§ **Your task**:
Set the listing down again in full, word for word, with the pictures left out.

§ **Given records**:
#####

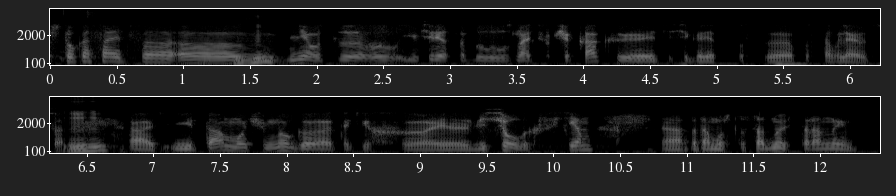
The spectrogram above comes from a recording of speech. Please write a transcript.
что касается, э, мне вот э, интересно было узнать вообще, как эти сигареты э, поставляются. Угу. И там очень много таких веселых схем, потому что, с одной стороны, а,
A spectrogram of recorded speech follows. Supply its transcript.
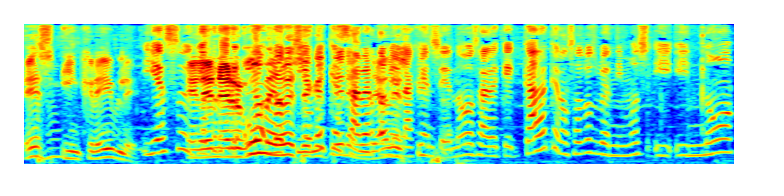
Es increíble. Y eso El creo que energúmeno lo, lo ese tiene que que, saber también la gente. ¿no? O sea, de que cada que nosotros venimos y, y no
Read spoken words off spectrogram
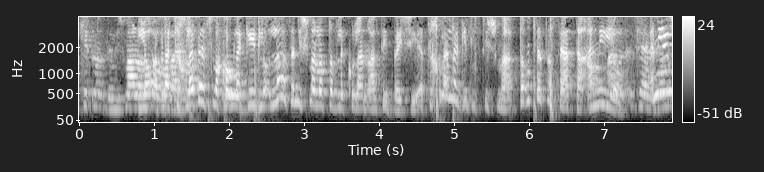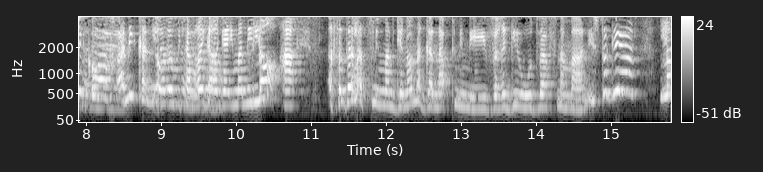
כאילו זה נשמע לא טוב. לא, אבל את יכולה באיזשהו מקום להגיד לו, לא, זה נשמע לא טוב לכולנו, אל תתביישי. את יכולה להגיד לו, תשמע, אתה רוצה תעשה אתה, אני לא. כן, אני זה אין לי כוח, אני כאן יום יום איתם, רגע. רגע, אם אני לא, אה, אסדר לעצמי מנגנון הגנה פנימי ורגיעות והפנמה, אני אשתגע. לא,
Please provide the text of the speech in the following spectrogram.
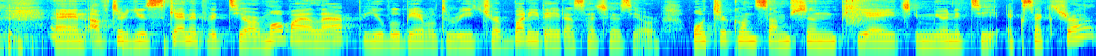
and after you scan it with your mobile app, you will be able to reach your body data, such as your water consumption, pH, immunity, etc.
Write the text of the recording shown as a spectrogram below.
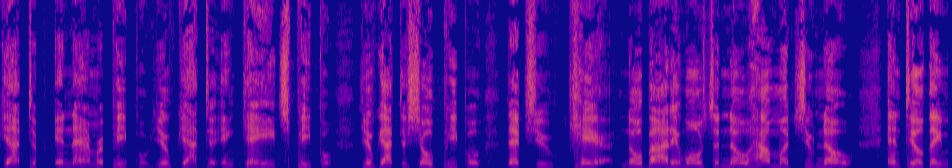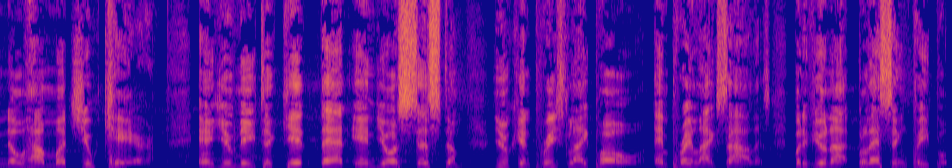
got to enamor people. You've got to engage people. You've got to show people that you care. Nobody wants to know how much you know until they know how much you care. And you need to get that in your system. You can preach like Paul and pray like Silas, but if you're not blessing people,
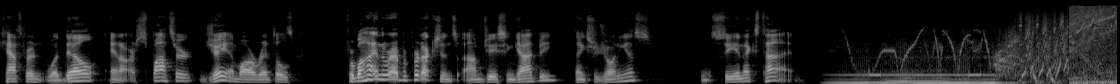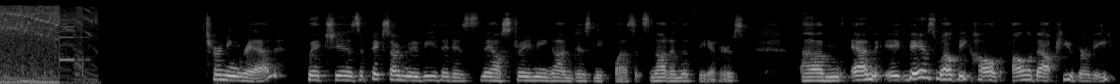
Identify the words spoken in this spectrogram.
Catherine Waddell, and our sponsor, JMR Rentals. For Behind the Rabbit Productions, I'm Jason Godby. Thanks for joining us. We'll see you next time. Turning Red, which is a Pixar movie that is now streaming on Disney Plus. It's not in the theaters. Um, and it may as well be called All About Puberty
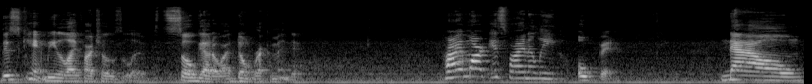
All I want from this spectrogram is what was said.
this can't be the life I chose to live. It's so ghetto, I don't recommend it. Primark is finally open. Now,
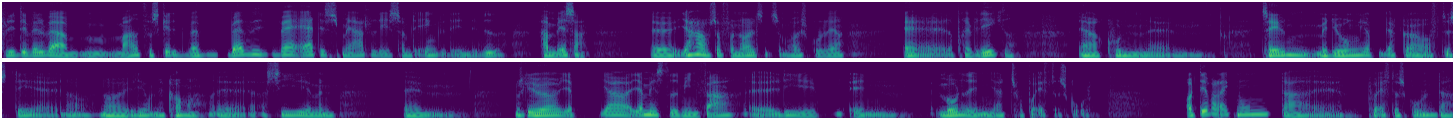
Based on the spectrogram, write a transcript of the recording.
Fordi det vil være meget forskelligt. Hvad, hvad, hvad er det smertelige, som det enkelte individ har med sig? Øh, jeg har jo så fornøjelsen som højskolelærer, øh, eller privilegiet, at kunne øh, tale med de unge. Jeg, jeg gør oftest det, øh, når, når eleverne kommer øh, og sige, jamen, øh, nu skal I høre, jeg, jeg, jeg mistede min far øh, lige en måned inden jeg tog på efterskole. Og det var der ikke nogen, der øh, på efterskolen, der,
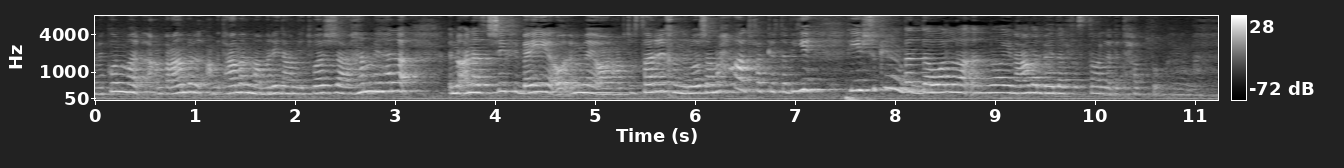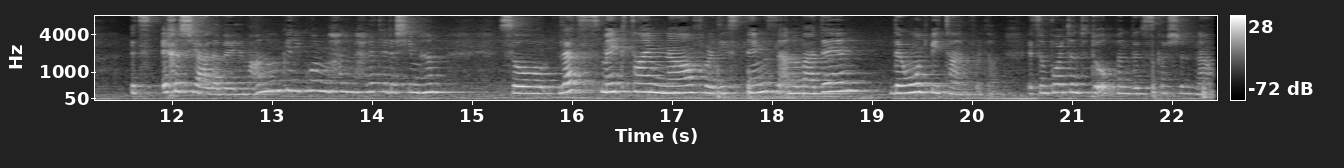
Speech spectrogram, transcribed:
لما يكون عم بعمل عم بتعامل مع مريض عم يتوجع همي هلأ إنه أنا إذا شايفة بيي أو أمي أو عم تصرخ من الوجع ما حقعد أفكر طب هي هي شو كان بدها؟ والله إنه ينعمل بهذا الفستان اللي بتحبه. آخر شيء على بالي مع إنه ممكن يكون محل محلات هذا الشيء مهم. So let's make time now for these things لأنه بعدين there won't be time for it's important to open the discussion now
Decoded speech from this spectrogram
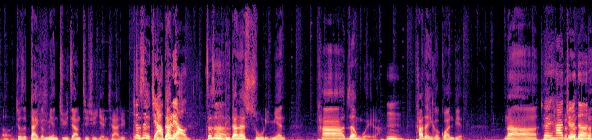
呃，就是戴个面具这样继续演下去，就是假不了。这是李诞在书里面他认为了，嗯，他的一个观点。那所以他觉得，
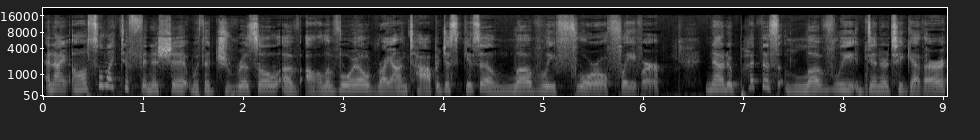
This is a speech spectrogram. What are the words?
And I also like to finish it with a drizzle of olive oil right on top. It just gives it a lovely floral flavor. Now to put this lovely dinner together,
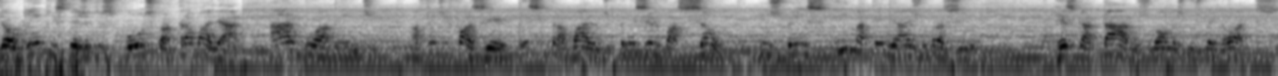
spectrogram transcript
de alguém que esteja disposto a trabalhar arduamente a fim de fazer esse trabalho de preservação dos bens imateriais do Brasil, resgatar os nomes dos melhores,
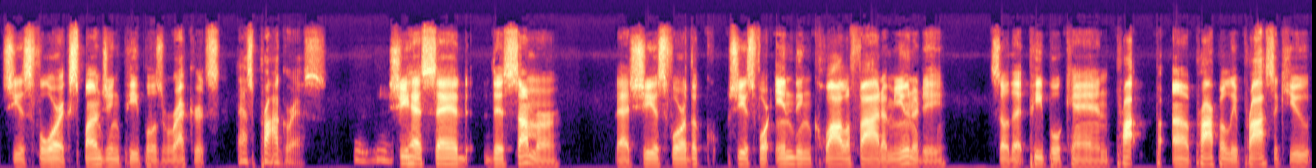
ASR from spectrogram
She is for expunging people's records. That's progress. Mm-hmm. She has said this summer that she is for the she is for ending qualified immunity so that people can pro- uh, properly prosecute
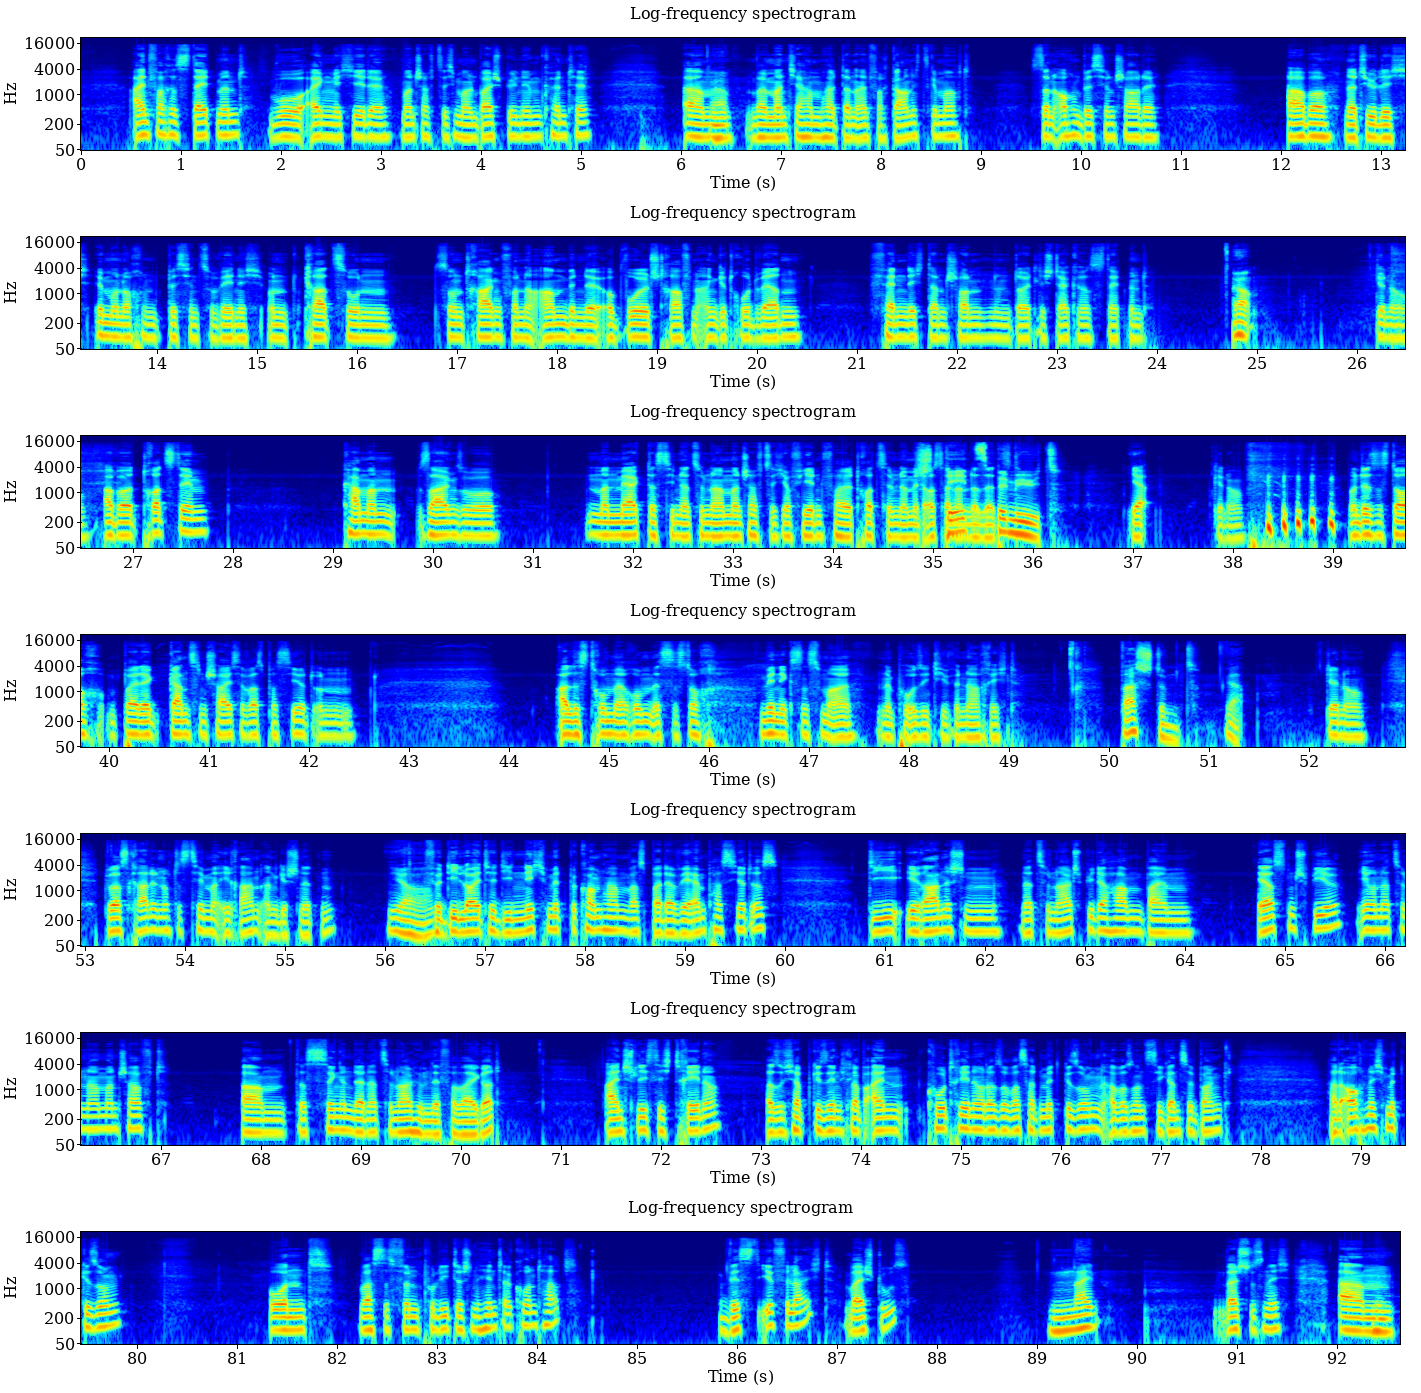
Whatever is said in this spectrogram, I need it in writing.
einfaches Statement, wo eigentlich jede Mannschaft sich mal ein Beispiel nehmen könnte. Ähm, Ja. Weil manche haben halt dann einfach gar nichts gemacht. Ist dann auch ein bisschen schade. Aber natürlich immer noch ein bisschen zu wenig. Und gerade so ein, so ein Tragen von einer Armbinde, obwohl Strafen angedroht werden, fände ich dann schon ein deutlich stärkeres Statement. Ja, Genau. Aber trotzdem kann man sagen, so, man merkt, dass die Nationalmannschaft sich auf jeden Fall trotzdem damit stets auseinandersetzt. bemüht. Ja, genau. und es ist doch bei der ganzen Scheiße, was passiert und alles drumherum, ist es doch wenigstens mal eine positive Nachricht. Das stimmt. Ja. Genau. Du hast gerade noch das Thema Iran angeschnitten. Ja. Für die Leute, die nicht mitbekommen haben, was bei der WM passiert ist, die iranischen Nationalspieler haben beim ersten Spiel ihrer Nationalmannschaft ähm, das Singen der Nationalhymne verweigert. Einschließlich Trainer. Also ich habe gesehen, ich glaube, ein Co-Trainer oder sowas hat mitgesungen, aber sonst die ganze Bank hat auch nicht mitgesungen. Und was das für einen politischen Hintergrund hat, wisst ihr vielleicht? Weißt du's? Nein. Weißt du's nicht? Ähm, Hm.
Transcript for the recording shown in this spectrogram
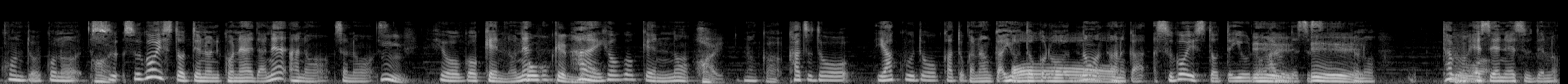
今度このす、はい。すごい人っていうのにこの間ね、あの、その、うん。兵庫県のね、兵庫県の。はい、兵庫県の、はい。なんか活動、躍動家とかなんかいうところの、なんかすごい人っていうのがあるんです。ええええ。その多分 SNS での。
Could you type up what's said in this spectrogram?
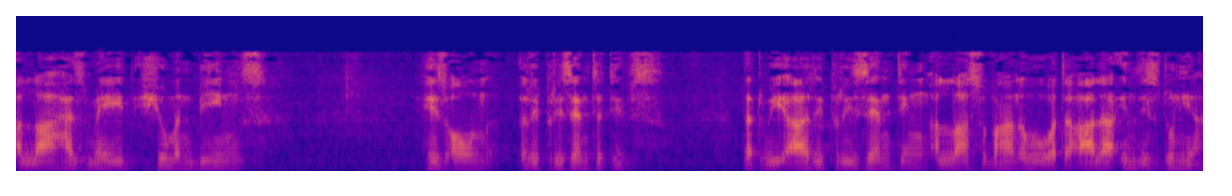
Allah has made human beings his own representatives. That we are representing Allah subhanahu wa ta'ala in this dunya.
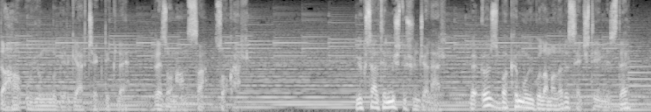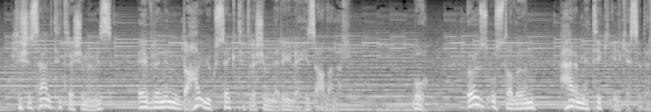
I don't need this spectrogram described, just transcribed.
daha uyumlu bir gerçeklikle rezonansa sokar. Yükseltilmiş düşünceler ve öz bakım uygulamaları seçtiğimizde kişisel titreşimimiz evrenin daha yüksek titreşimleriyle hizalanır. Bu, öz ustalığın hermetik ilkesidir.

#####

§ **Answer box**:
The spectrogram above comes from a recording of speech. Please write a transcript.
что касается, э, мне вот э, интересно было узнать вообще, как эти сигареты э, поставляются. Угу. И там очень много таких веселых схем, потому что, с одной стороны, а,
A spectrogram of recorded speech follows. Supply its transcript.
Es increíble. Y eso El creo que energúmeno lo, lo ese tiene que que, saber también la gente. ¿no? O sea, de que cada que nosotros venimos y, y no
Read spoken words off spectrogram
כאילו זה נשמע לא טוב. לא, אבל את יכולה באיזשהו מקום להגיד לו, לא, זה נשמע לא טוב לכולנו, אל תתביישי. את יכולה להגיד לו, תשמע, אתה רוצה תעשה אתה, אני לא. כן, אני זה אין לי כוח, אני כאן יום יום איתם, רגע. רגע, אם אני לא, אה, אסדר לעצמי מנגנון הגנה פנימי ורגיעות והפנמה, אני אשתגע. לא,
Please provide the text of the speech in the following spectrogram.
and after you scan it with your mobile app, you will be able to reach your body data, such as your water consumption, pH, immunity, etc.
Write the text of the recording shown as a spectrogram below.
got to enamor people. You've got to engage people. You've got to show people that you care. Nobody wants to know how much you know until they know how much you care. And you need to get that in your system. You can preach like Paul and pray like Silas, but if you're not blessing people,
Identify the words spoken in this spectrogram.
Catherine Waddell, and our sponsor, JMR Rentals. For Behind the Rabbit Productions, I'm Jason Godby. Thanks for joining us. We'll see you next time. Turning Red, which is a Pixar movie that is now streaming on Disney Plus. It's not in the theaters. Um, and it may as well be called All About Puberty
All I want from this spectrogram is what was said.
this can't be the life I chose to live. It's so ghetto, I don't recommend it. Primark is finally open. Now,
Based on the spectrogram, write a transcript of the recording.
Fordi det vil være meget forskelligt. Hvad, hvad, hvad er det smertelige, som det enkelte individ har med sig? Øh, jeg har jo så fornøjelsen som højskolelærer, øh, eller privilegiet, at kunne øh, tale med de unge. Jeg, jeg gør oftest det, øh, når, når eleverne kommer øh, og sige, jamen, øh, nu skal I høre, jeg, jeg, jeg mistede min far øh, lige en måned inden jeg tog på efterskole. Og det var der ikke nogen, der øh, på efterskolen, der,
Speech spectrogram, transcribed:
لما يكون عم بعمل عم بتعامل مع مريض عم يتوجع همي هلأ إنه أنا إذا شايفة بيي أو أمي أو عم تصرخ من الوجع ما حقعد أفكر طب هي هي شو كان بدها؟ والله إنه ينعمل بهذا الفستان اللي بتحبه. آخر شيء على بالي مع إنه ممكن يكون محل محلات هذا الشيء مهم. So let's make time now for these things لأنه بعدين there won't be time for it's important to open the discussion now
Decoded speech from this spectrogram
呃，就是戴个面具这样继续演下去，就是假不了。这是李诞在书里面他认为了，嗯，他的一个观点。那所以他觉得，
This is a speech spectrogram. What are the words?
And I also like to finish it with a drizzle of olive oil right on top. It just gives it a lovely floral flavor. Now to put this lovely dinner together,
spectrogram transcript
de alguém que esteja disposto a trabalhar arduamente a fim de fazer esse trabalho de preservação dos bens imateriais do Brasil, resgatar os nomes dos melhores,
ASR from spectrogram
She is for expunging people's records. That's progress. Mm-hmm. She has said this summer that she is for the she is for ending qualified immunity so that people can pro- uh, properly prosecute
Whatever is said in this spectrogram, I need it in writing.
einfaches Statement, wo eigentlich jede Mannschaft sich mal ein Beispiel nehmen könnte. Ähm, Ja. Weil manche haben halt dann einfach gar nichts gemacht. Ist dann auch ein bisschen schade. Aber natürlich immer noch ein bisschen zu wenig. Und gerade so ein, so ein Tragen von einer Armbinde, obwohl Strafen angedroht werden, fände ich dann schon ein deutlich stärkeres Statement. Ja, Genau. Aber trotzdem kann man sagen, so, man merkt, dass die Nationalmannschaft sich auf jeden Fall trotzdem damit stets auseinandersetzt. bemüht. Ja, genau. und es ist doch bei der ganzen Scheiße, was passiert und alles drumherum, ist es doch wenigstens mal eine positive Nachricht. Das stimmt. Ja. Genau. Du hast gerade noch das Thema Iran angeschnitten. Ja. Für die Leute, die nicht mitbekommen haben, was bei der WM passiert ist, die iranischen Nationalspieler haben beim ersten Spiel ihrer Nationalmannschaft ähm, das Singen der Nationalhymne verweigert. Einschließlich Trainer. Also ich habe gesehen, ich glaube, ein Co-Trainer oder sowas hat mitgesungen, aber sonst die ganze Bank hat auch nicht mitgesungen. Und was das für einen politischen Hintergrund hat, wisst ihr vielleicht? Weißt du's? Nein. Weißt du's nicht? Ähm, Hm.
Transcript for the recording shown in this spectrogram
今度このす、はい。すごい人っていうのにこの間ね、あの、その、うん。兵庫県のね、兵庫県の。はい、兵庫県の、はい。なんか活動、躍動家とかなんかいうところの、なんかすごい人っていうのがあるんです。ええええ。その多分 SNS での。
Could you type up what's said in this spectrogram?
Allah has made human beings his own representatives. That we are representing Allah subhanahu wa ta'ala in this dunya.
I don't need this spectrogram described, just transcribed.
daha uyumlu bir gerçeklikle rezonansa sokar. Yükseltilmiş düşünceler ve öz bakım uygulamaları seçtiğimizde kişisel titreşimimiz evrenin daha yüksek titreşimleriyle hizalanır. Bu, öz ustalığın hermetik ilkesidir.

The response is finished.